0
$\begingroup$

I know in order to prove that they are equal, I need to show that they are subsets of each other, I have managed to show that span{$v_1,sv_1+tv_2$} is a subset of span{$v_1,v_2$} but I'm having trouble showing that span{$v_1,v_2$} is a subset of span{$v_1,sv_1+tv_2$}

Edit: I've tried this but im not sure if it is correct span{$v_1,v_2$} can be written as a vector equation $x=av_1+bv_2$, $a,b \in \Bbb{R}$ then is we add and subtract $sv_1$ it yields $x=av_1+bv_2+sv_1-sv_1$ $a,b,s \in \Bbb{R}$ and then we can manipulate this to get $x=(a-s)v_1+\frac{b}{t}(tv_2)+b(sv_1)$ $a,b,s,t \in \Bbb{R}$ and therefore span{$v_1,v_2$} is a subset of span{$v_1, v_1+v_2$}

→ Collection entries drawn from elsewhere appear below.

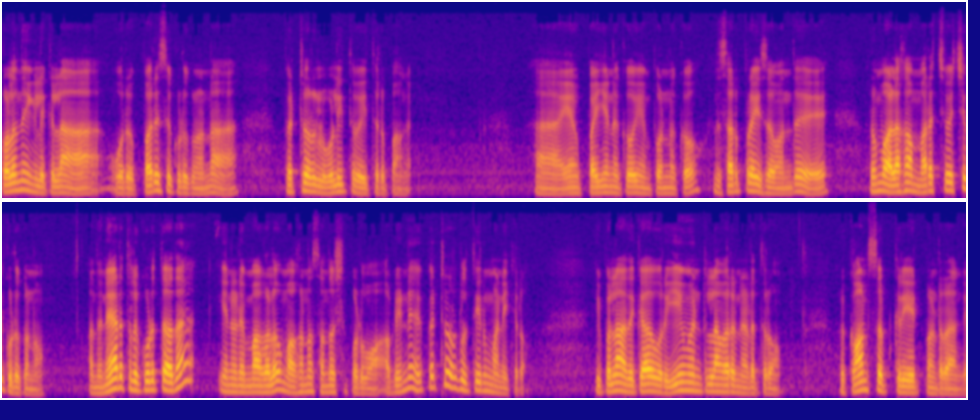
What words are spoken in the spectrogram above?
குழந்தைங்களுக்கெல்லாம் ஒரு பரிசு கொடுக்கணுன்னா பெற்றோர்கள் ஒழித்து வைத்திருப்பாங்க. என் பையனுக்கோ என் பொண்ணுக்கோ இந்த சர்ப்ரைஸை வந்து ரொம்ப அழகாக மறைச்சி வச்சு கொடுக்கணும். அந்த நேரத்தில் கொடுத்தா தான் என்னுடைய மகளோ மகனோ சந்தோஷப்படுவோம் அப்படின்னு பெற்றோர்கள் தீர்மானிக்கிறோம். இப்போல்லாம் அதுக்காக ஒரு ஈவெண்ட்லாம் வேறு நடத்துகிறோம் ஒரு கான்செப்ட் க்ரியேட் பண்ணுறாங்க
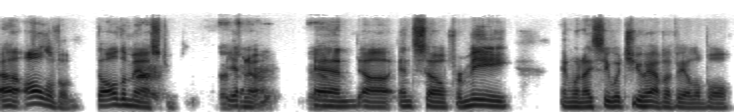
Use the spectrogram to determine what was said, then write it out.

$\endgroup$
  • 2
    $\begingroup$ I'm guessing $t \neq 0$? $\endgroup$ – Theo Bendit Jan 6 '18 at 16:52
  • $\begingroup$ yes, would it be possible to add $sv_1$ and subtract $sv_1$ and work algebraiclly from there $\endgroup$ – Skrrrrrtttt Jan 6 '18 at 16:54
  • $\begingroup$ your edit is almost correct, see the answers, you need to have $\text{someting}(tv_2+sv_1)$, they have to be together $\endgroup$ – Holo Jan 6 '18 at 17:05
  • 1
    $\begingroup$ @Skrrrrrtttt no, if you take the $b$ out you get $b(\frac1t(tv_2)+sv_1)$. You should add and subtract $\frac stv_1$ so you can factor out $\frac bt$ to get to the right form(this is what I did in my answer) $\endgroup$ – Holo Jan 6 '18 at 17:10
1
$\begingroup$

Actually you need to have $t \ne 0$ for it to hold.

It suffices to prove that $$v_1, v_2 \in \operatorname{span}\{v_1, sv_1 + t v_2\}$$

Clearly $v_1 \in \operatorname{span}\{v_1, sv_1 + t v_2\}$.

For $v_2$ we have:

$$v_2 = \frac{1}t(sv_1 + tv_2) - \frac{s}{t} v_1 \in \operatorname{span}\{v_1, sv_1 + t v_2\}$$

If $t = 0$, then for linearly independent $v_1, v_2$ we have $$\operatorname{span} \{v_1, v_2\} \ne \operatorname{span}\{v_1\} = \operatorname{span}\{v_1, sv_1\}$$

so it does not hold.

$\endgroup$
0
$\begingroup$

Note that $$ v_2=t^{-1}[(sv_1+tv_2)-sv_1]\in\text{span}\{v_1,sv_1+tv_2\} $$ ($t\neq 0$) and $$ v_1\in\text{span}\{v_1,sv_1+tv_2\} $$ so $$ \text{span}\{v_1, v_2\}\subseteq \text{span}\{v_1,sv_1+tv_2\} $$ by minimality.

$\endgroup$
0
$\begingroup$

if $x\in\text{span}\{v_1,v_2\},(t\ne0)$ then $x=av_1+bv_2=av_1+b(\frac 1ttv_2)=av_1+b(\frac stv_1-\frac stv_1+\frac 1ttv_2)=av_1+b(\frac{1}t(sv_1 + tv_2) - \frac{s}{t} v_1)=av_1+\frac{b}t(sv_1 + tv_2) - b\frac{s}{t} v_1=(a-b\frac{s}{t})v_1+\frac{b}t(sv_1 + tv_2)\in\text{span}\{v_1,sv_1+tv_2\}$

$\endgroup$

Your Answer

By clicking “Post Your Answer”, you agree to our terms of service, privacy policy and cookie policy

Not the answer you're looking for? Browse other questions tagged or ask your own question.